> **Brief**:
Extract every entry word for word. Skip the pictures.

> **Records shown**:
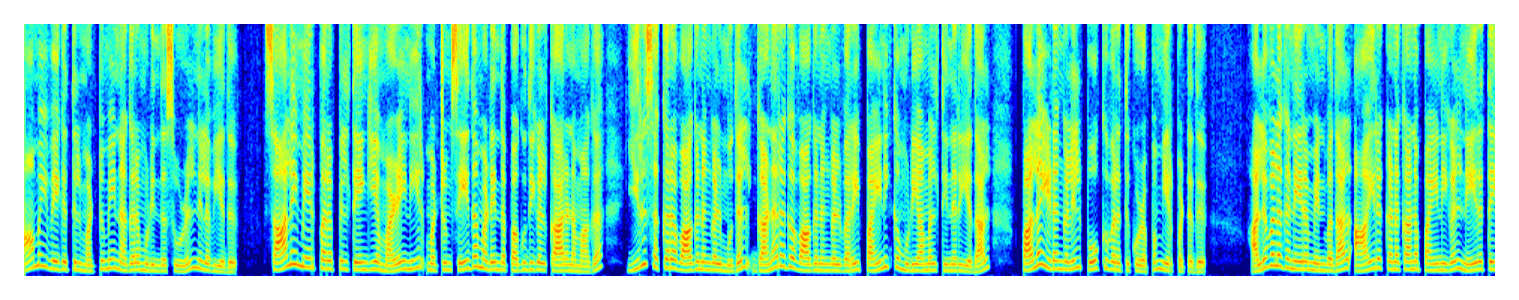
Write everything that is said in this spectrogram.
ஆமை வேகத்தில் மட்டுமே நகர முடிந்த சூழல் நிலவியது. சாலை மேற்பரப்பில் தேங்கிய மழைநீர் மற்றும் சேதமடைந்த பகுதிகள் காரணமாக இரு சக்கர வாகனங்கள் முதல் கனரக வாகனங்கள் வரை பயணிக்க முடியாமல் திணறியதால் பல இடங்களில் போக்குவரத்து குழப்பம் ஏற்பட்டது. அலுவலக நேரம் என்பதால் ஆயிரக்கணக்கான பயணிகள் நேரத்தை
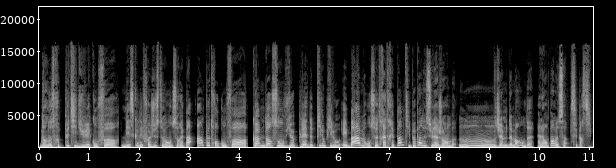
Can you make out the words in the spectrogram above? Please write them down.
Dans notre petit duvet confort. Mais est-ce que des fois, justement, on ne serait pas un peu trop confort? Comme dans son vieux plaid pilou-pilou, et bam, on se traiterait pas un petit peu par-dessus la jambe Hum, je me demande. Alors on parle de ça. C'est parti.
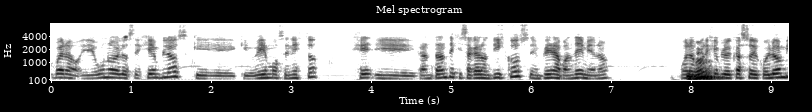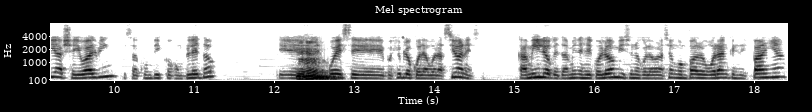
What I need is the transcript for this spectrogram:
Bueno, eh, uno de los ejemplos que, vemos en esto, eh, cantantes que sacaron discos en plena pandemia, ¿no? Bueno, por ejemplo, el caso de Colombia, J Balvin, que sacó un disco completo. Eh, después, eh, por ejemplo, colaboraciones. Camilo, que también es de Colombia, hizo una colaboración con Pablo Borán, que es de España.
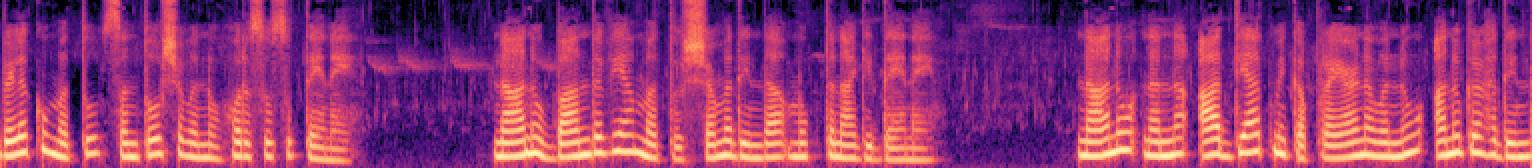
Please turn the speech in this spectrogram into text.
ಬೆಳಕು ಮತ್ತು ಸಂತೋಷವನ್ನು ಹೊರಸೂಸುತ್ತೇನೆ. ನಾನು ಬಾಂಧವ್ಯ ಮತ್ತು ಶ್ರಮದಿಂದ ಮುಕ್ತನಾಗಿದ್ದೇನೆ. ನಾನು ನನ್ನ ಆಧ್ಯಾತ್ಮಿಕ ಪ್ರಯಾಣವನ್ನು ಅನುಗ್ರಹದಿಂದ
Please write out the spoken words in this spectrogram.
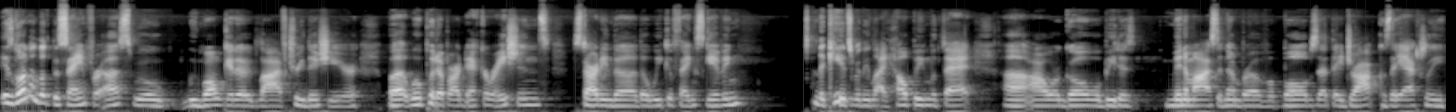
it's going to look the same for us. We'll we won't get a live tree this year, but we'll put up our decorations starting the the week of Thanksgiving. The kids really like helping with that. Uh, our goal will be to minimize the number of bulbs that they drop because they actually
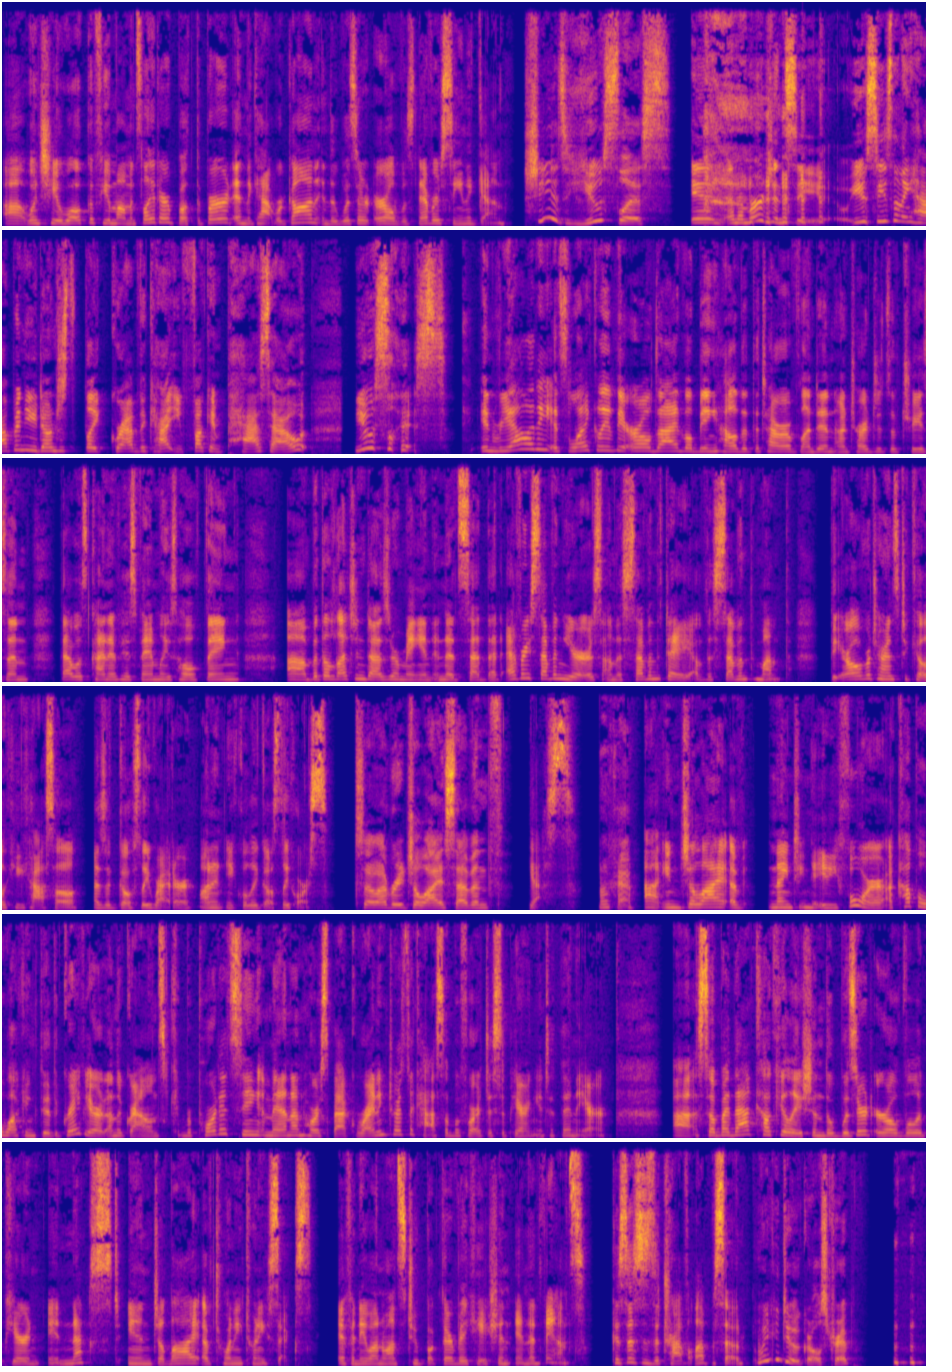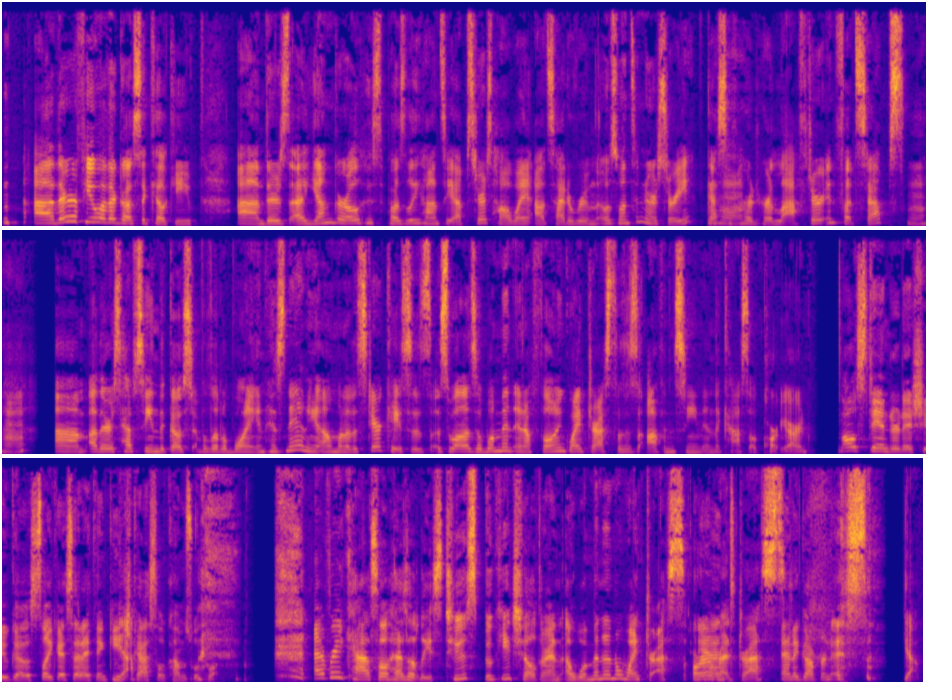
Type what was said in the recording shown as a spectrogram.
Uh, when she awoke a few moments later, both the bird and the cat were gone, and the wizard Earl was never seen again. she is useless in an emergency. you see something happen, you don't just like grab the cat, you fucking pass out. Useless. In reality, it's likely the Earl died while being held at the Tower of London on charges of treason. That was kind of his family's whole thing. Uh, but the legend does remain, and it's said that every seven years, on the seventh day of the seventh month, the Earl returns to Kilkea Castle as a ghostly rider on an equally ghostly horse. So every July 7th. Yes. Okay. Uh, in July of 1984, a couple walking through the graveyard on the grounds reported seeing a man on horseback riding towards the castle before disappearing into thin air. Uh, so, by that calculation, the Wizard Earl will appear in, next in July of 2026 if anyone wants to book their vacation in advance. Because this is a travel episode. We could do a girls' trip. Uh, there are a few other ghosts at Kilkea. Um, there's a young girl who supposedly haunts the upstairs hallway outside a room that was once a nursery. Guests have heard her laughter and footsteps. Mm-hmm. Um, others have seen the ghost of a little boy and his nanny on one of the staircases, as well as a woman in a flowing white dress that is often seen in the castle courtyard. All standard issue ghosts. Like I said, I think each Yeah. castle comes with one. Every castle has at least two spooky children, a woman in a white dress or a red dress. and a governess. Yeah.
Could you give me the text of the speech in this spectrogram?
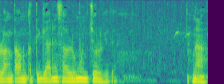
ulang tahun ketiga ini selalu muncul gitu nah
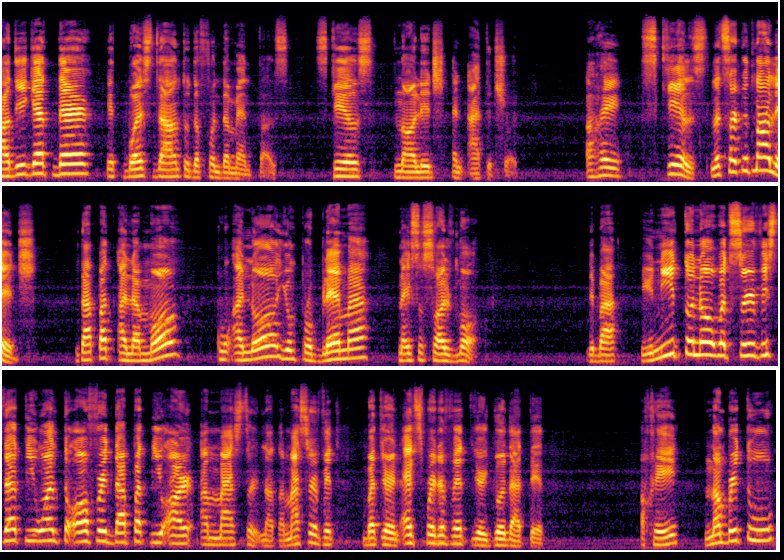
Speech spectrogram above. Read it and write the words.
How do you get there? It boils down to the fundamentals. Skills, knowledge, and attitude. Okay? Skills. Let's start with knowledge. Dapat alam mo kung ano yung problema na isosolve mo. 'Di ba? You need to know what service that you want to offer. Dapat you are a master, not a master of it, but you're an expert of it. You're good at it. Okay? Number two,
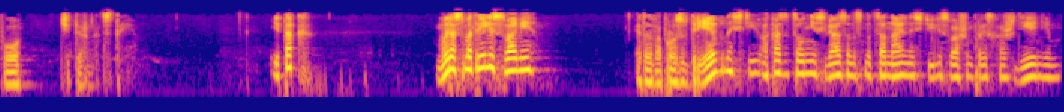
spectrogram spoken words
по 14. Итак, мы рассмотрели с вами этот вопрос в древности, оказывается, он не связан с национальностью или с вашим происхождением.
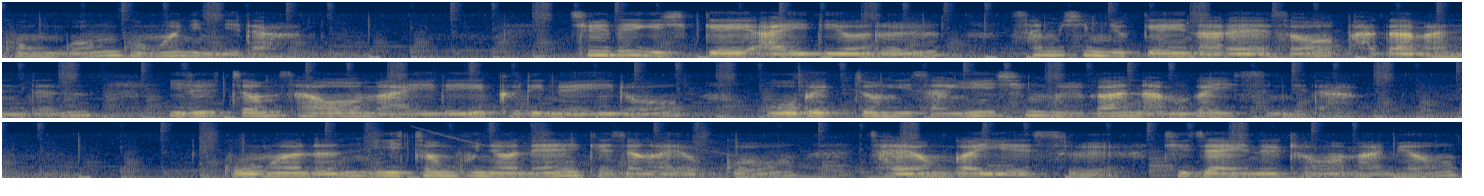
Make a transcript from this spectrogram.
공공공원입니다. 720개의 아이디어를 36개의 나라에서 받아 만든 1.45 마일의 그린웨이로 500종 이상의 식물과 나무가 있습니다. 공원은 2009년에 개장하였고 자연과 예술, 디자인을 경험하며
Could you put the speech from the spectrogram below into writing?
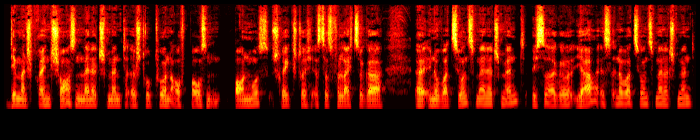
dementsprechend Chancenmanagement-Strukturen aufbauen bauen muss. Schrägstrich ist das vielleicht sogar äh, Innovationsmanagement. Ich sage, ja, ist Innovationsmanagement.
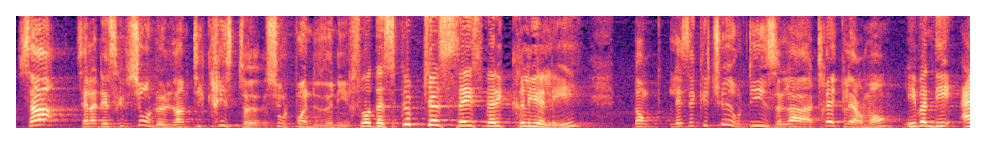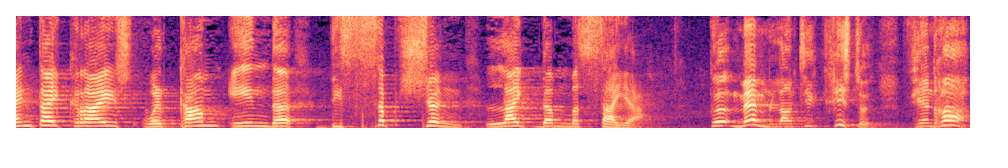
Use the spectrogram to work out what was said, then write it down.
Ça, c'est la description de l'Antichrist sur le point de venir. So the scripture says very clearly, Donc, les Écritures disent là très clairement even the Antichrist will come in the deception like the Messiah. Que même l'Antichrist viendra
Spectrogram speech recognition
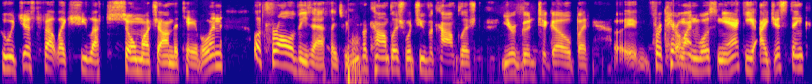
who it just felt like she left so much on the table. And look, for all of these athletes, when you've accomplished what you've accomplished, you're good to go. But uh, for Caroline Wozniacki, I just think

> **Answer to this exercise**:
Write everything that is said in this spectrogram.
ஆமை வேகத்தில் மட்டுமே நகர முடிந்த சூழல் நிலவியது. சாலை மேற்பரப்பில் தேங்கிய மழைநீர் மற்றும் சேதமடைந்த பகுதிகள் காரணமாக இரு சக்கர வாகனங்கள் முதல் கனரக வாகனங்கள் வரை பயணிக்க முடியாமல் திணறியதால் பல இடங்களில் போக்குவரத்து குழப்பம் ஏற்பட்டது. அலுவலக நேரம் என்பதால் ஆயிரக்கணக்கான பயணிகள் நேரத்தை
Can you make out the words in the spectrogram above? Please write them down.
Dans notre petit duvet confort. Mais est-ce que des fois, justement, on ne serait pas un peu trop confort? Comme dans son vieux plaid pilou-pilou, et bam, on se traiterait pas un petit peu par-dessus la jambe Hum, je me demande. Alors on parle de ça. C'est parti.
What I need is the transcript for this spectrogram:
Bueno, eh, uno de los ejemplos que, vemos en esto, eh, cantantes que sacaron discos en plena pandemia, ¿no? Bueno, por ejemplo, el caso de Colombia, J Balvin, que sacó un disco completo. Eh, después, eh, por ejemplo, colaboraciones. Camilo, que también es de Colombia, hizo una colaboración con Pablo Borán, que es de España.
Please turn the speech in this spectrogram into text.
ಬೆಳಕು ಮತ್ತು ಸಂತೋಷವನ್ನು ಹೊರಸೂಸುತ್ತೇನೆ. ನಾನು ಬಾಂಧವ್ಯ ಮತ್ತು ಶ್ರಮದಿಂದ ಮುಕ್ತನಾಗಿದ್ದೇನೆ. ನಾನು ನನ್ನ ಆಧ್ಯಾತ್ಮಿಕ ಪ್ರಯಾಣವನ್ನು ಅನುಗ್ರಹದಿಂದ
Please write out the spoken words in this spectrogram.
it's going to look the same for us. We'll we won't get a live tree this year, but we'll put up our decorations starting the the week of Thanksgiving. The kids really like helping with that. Uh, our goal will be to minimize the number of bulbs that they drop because they actually
Type what was said in the recording shown as a spectrogram.
Uh, when she awoke a few moments later, both the bird and the cat were gone, and the wizard Earl was never seen again. she is useless in an emergency. you see something happen, you don't just like grab the cat, you fucking pass out. Useless. In reality, it's likely the Earl died while being held at the Tower of London on charges of treason. That was kind of his family's whole thing. Uh, but the legend does remain, and it's said that every seven years, on the seventh day of the seventh month, the Earl returns to Kilkea Castle as a ghostly rider on an equally ghostly horse. So every July 7th. Yes. Okay. Uh, in July of 1984, a couple walking through the graveyard on the grounds reported seeing a man on horseback riding towards the castle before disappearing into thin air. Uh, so, by that calculation, the Wizard Earl will appear in, next in July of 2026 if anyone wants to book their vacation in advance. Because this is a travel episode. We could do a girls' trip. Uh, there are a few other ghosts at Kilkea. Um, there's a young girl who supposedly haunts the upstairs hallway outside a room that was once a nursery. Guests have heard her laughter and footsteps. Mm-hmm. Um, others have seen the ghost of a little boy and his nanny on one of the staircases, as well as a woman in a flowing white dress that is often seen in the castle courtyard. All standard issue ghosts. Like I said, I think each Yeah. castle comes with one. Every castle has at least two spooky children, a woman in a white dress or a red dress. and a governess. Yeah.
Could you give me the text of the speech in this spectrogram?
ulang tahun ketiga ini selalu muncul gitu nah
Speech spectrogram above. Read it and write the words.
How do you get there? It boils down to the fundamentals. Skills, knowledge, and attitude. Okay? Skills. Let's start with knowledge. Dapat alam mo kung ano yung problema na isosolve mo. 'Di ba? You need to know what service that you want to offer. Dapat you are a master, not a master of it, but you're an expert of it. You're good at it. Okay? Number two,
spectrogram spoken words
по 14. Итак, мы рассмотрели с вами этот вопрос в древности, оказывается, он не связан с национальностью или с вашим происхождением.
Make a transcript from this spectrogram.
공공공원입니다. 720개의 아이디어를 36개의 나라에서 받아 만든 1.45 마일의 그린웨이로 500종 이상의 식물과 나무가 있습니다. 공원은 2009년에 개장하였고 자연과 예술, 디자인을 경험하며
Could you put the speech from the spectrogram below into writing?
dementsprechend Chancenmanagement-Strukturen aufbauen bauen muss. Schrägstrich ist das vielleicht sogar äh, Innovationsmanagement. Ich sage, ja, ist Innovationsmanagement.
Use the spectrogram to work out what was said, then write it down.
Ça, c'est la description de l'Antichrist sur le point de venir. So the scripture says very clearly, Donc, les Écritures disent là très clairement even the Antichrist will come in the deception like the Messiah. Que même l'Antichrist viendra
Spectrogram speech recognition
who it just felt like she left so much on the table. And look, for all of these athletes, when you've accomplished what you've accomplished, you're good to go. But uh, for Caroline Wozniacki, I just think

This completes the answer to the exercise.